The next experience was a Japanese castle town northwest of central Tokyo that should be more familiar to foreigners and tourists. Located in peaceful Saitama, Kawagoe (also known as “Ko-Edo” or “Little Edo”) is another perfect place for feeling like you’ve stepped back in time. It only takes 30 minutes by train from Ikebukuro station to Kawagoe station. “Edo” is the old name for Tokyo, and the Edo period (1603-1867) is an important part of Japan’s history. But what exactly awaits you in this traditional town? When I reached Kawagoe with my friends, we saw many unique old buildings that seemed to be a combination of black and gray — something that I had never noticed in Tokyo. Some are houses that survived a great fire in 1893, now mostly converted into shops and restaurants. There are lively and crowded streets with lots of people walking on both sides to browse traditional crafts, miscellaneous shops, souvenirs, and delicatessens. You will even see a Starbucks designed in the old style of Kawagoe’s “kurazukuri” houses which perfectly blends in with the atmosphere!

As we walked, we noticed a majestic bell tower (“Toki no Kane”) which has burnt down several times in the past and is probably the most iconic symbol of Kawagoe. We asked about the history and discovered that the story goes back to a merchant who rebuilt the tower before rebuilding their own shop because of its importance. The current one is the fourth bell to have been rebuilt.
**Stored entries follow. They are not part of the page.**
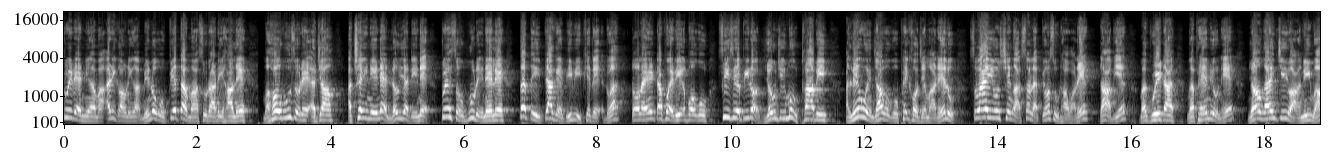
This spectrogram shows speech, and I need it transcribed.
တွေ့တဲ့နေရာမှာအဲ့ဒီကောင်တွေကမင်းတို့ကိုပြတ်တက်မှာဆိုတာတွေဟာလဲမဟုတ်ဘူးဆိုတဲ့အကြောင်းအချိန်တွေနဲ့လောက်ရက်တွေနဲ့တွဲဆုံမှုတွေနဲ့လဲတက်တည်ပြခဲ့ပြီးပြီဖြစ်တဲ့အတွက်တော်လိုင်းတပ်ဖွဲ့တွေအပေါ်ကိုစီစစ်ပြီးတော့ယုံကြည်မှုထားပြီးအလင်းဝင်ကြဖို့ကိုဖိတ်ခေါ်ကြပါတယ်လို့စလိုင်းယိုရှင်းကဆက်လက်ပြောဆိုထားပါတယ်ဒါအပြင်မကွေးတိုင်းငဖဲမြို့နယ်ညောင်ကိုင်းကျေးရွာအနီးမှာ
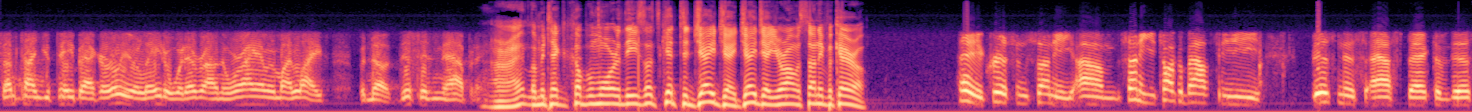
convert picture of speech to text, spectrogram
Sometimes you pay back early or late or whatever. I don't know where I am in my life. But no, this isn't happening. All right, let me take a couple more of these. Let's get to JJ. JJ, you're on with Sonny Vaccaro. Hey, Chris and Sonny. Um, Sonny, you talk about the business aspect of this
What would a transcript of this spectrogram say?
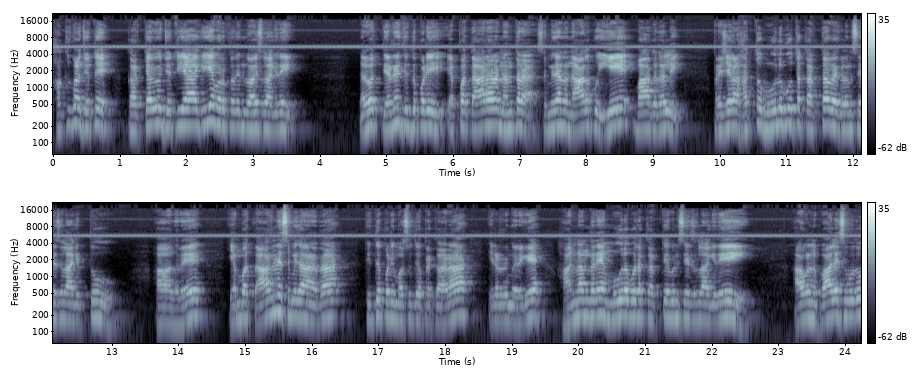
ಹಕ್ಕುಗಳ ಜೊತೆ ಕರ್ತವ್ಯ ಜೊತೆಯಾಗಿಯೇ ಬರುತ್ತದೆ ಎಂದು ಭಾವಿಸಲಾಗಿದೆ. ನಲವತ್ತೆರಡನೇ ತಿದ್ದುಪಡಿ ಎಪ್ಪತ್ತಾರರ ನಂತರ ಸಂವಿಧಾನದ ನಾಲ್ಕು ಎ ಭಾಗದಲ್ಲಿ ಪ್ರಜೆಗಳ ಹತ್ತು ಮೂಲಭೂತ ಕರ್ತವ್ಯಗಳನ್ನು ಸೇರಿಸಲಾಗಿತ್ತು. ಆದರೆ ಎಂಬತ್ತಾರನೇ ಸಂವಿಧಾನದ ತಿದ್ದುಪಡಿ ಮಸೂದೆ ಪ್ರಕಾರ ಎರಡರ ಮೇರೆಗೆ ಹನ್ನೊಂದನೇ ಮೂಲಭೂತ ಕರ್ತವ್ಯವನ್ನು ಸೇರಿಸಲಾಗಿದೆ. ಅವುಗಳನ್ನು ಪಾಲಿಸುವುದು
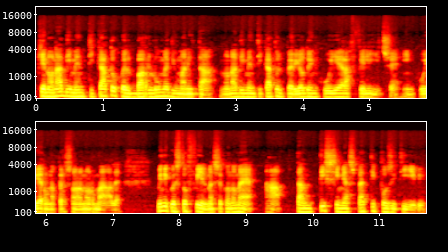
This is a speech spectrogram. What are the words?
che non ha dimenticato quel barlume di umanità, non ha dimenticato il periodo in cui era felice, in cui era una persona normale. Quindi questo film, secondo me, ha tantissimi aspetti positivi,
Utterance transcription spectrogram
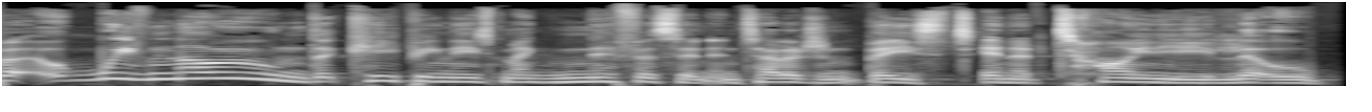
But we've known that keeping these magnificent, intelligent beasts in a tiny little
Next, we stopped at 1500-year-old Hikawa Shrine, which has one of the largest wooden torii gates in Japan. The shrine is known for its blessings for love and marriage, and people have historically worshipped there for matrimonial and family happiness, and to the deity of matchmaking. A new experience for me was “aitai mikuji” fortune telling, which involves fishing for a sea bream-shaped “omikuji” (paper oracle) with a small rod (Fig 8). We then walked through a tunnel of “ema” (wooden prayer plates) filled with people’s wishes for love, marriage, and so on. Pinwheels were hanging all around and spinning gently, blown upon by visitors or the wind (Fig 9). Lots of girls and boys dressed in traditional kimono or haori made the atmosphere more historical, and it felt to me as a foreigner that I’d travelled a hundred years back in time and was a part of Akira Kurosawa’s marvelous films. There are other interesting things to see at Hikawa Shrine and nearby areas that require you to spend more time.
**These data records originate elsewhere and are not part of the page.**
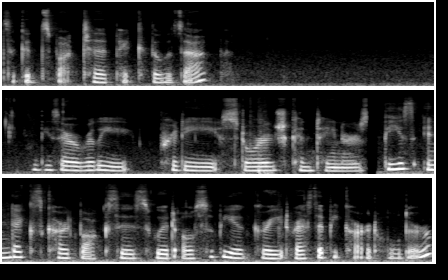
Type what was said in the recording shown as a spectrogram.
it's a good spot to pick those up. These are really pretty storage containers. These index card boxes would also be a great recipe card holder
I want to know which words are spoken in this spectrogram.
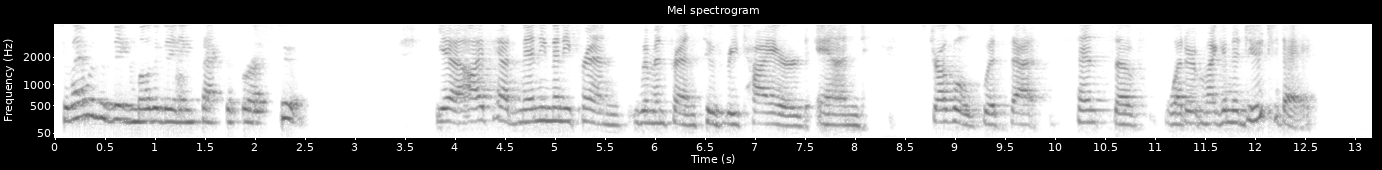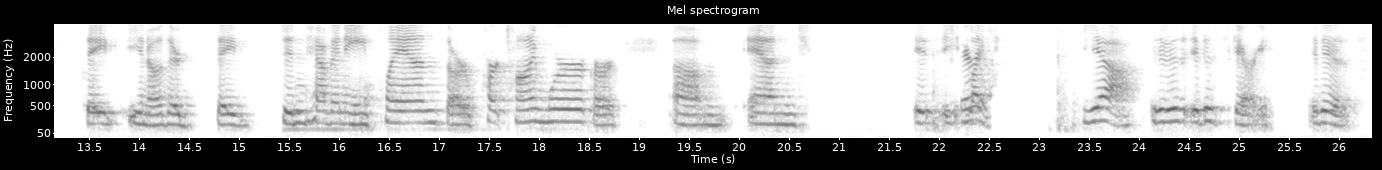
So that was a big motivating factor for us, too. Yeah, I've had many, many friends, women friends who've retired and struggled with that sense of what am I going to do today? They, you know, they're they didn't have any plans or part-time work or um, and it, it like yeah it is it is scary. It is.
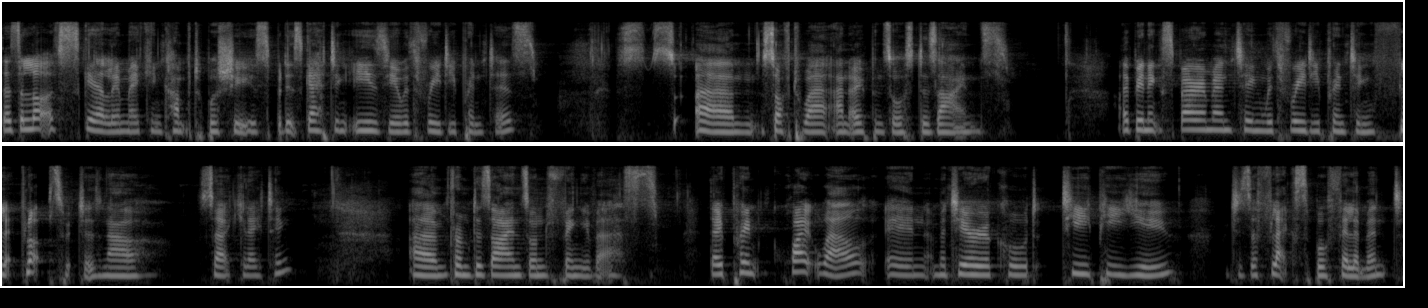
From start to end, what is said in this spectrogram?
There's a lot of skill in making comfortable shoes, but it's getting easier with 3D printers, um, software, and open source designs. I've been experimenting with 3D printing flip flops, which is now circulating um, from designs on Thingiverse. They print quite well in a material called TPU, which is a flexible filament,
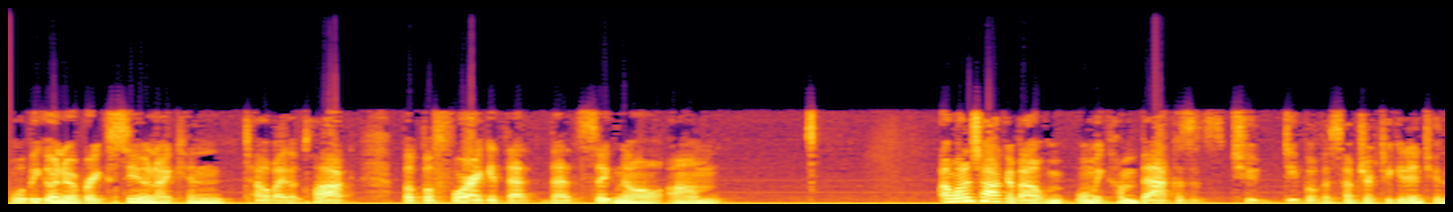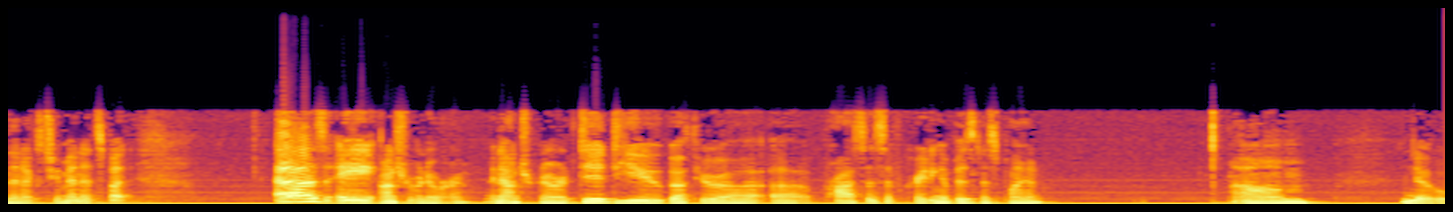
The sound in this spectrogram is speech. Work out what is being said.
we'll be going to a break soon, I can tell by the clock. But before I get that, that signal, um, I want to talk about m- when we come back because it's too deep of a subject to get into in the next two minutes. But as a entrepreneur, an entrepreneur, did you go through a, a process of creating a business plan? Um, No.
Let’s stay with the theme of calm and tranquility for a while longer and finally visit Kawagoe Castle (Honmaru Palace) for only 100 yen. There are reminders of the former castle town in various parts of the city, and you can feel history and modernity as one (Fig 10). Inside, you can walk around and feel the spirit of traditional Japan with some ancient clothing and items from the Edo period (Fig 11). In this wonderfully warm, nostalgic, and quiet place with big rooms facing a beautiful garden, we relaxed and enjoyed the sun on our faces for a little while.

It is said that without knowing history, we have to experience everything again ourselves. There is a lot to know and grasp from ancient lives and from contemplating how future generations will remember us. The journey of life is stupendous! I hope you enjoyed hearing about my experiences and found them useful for planning your own history-harvesting adventures in Tokyo.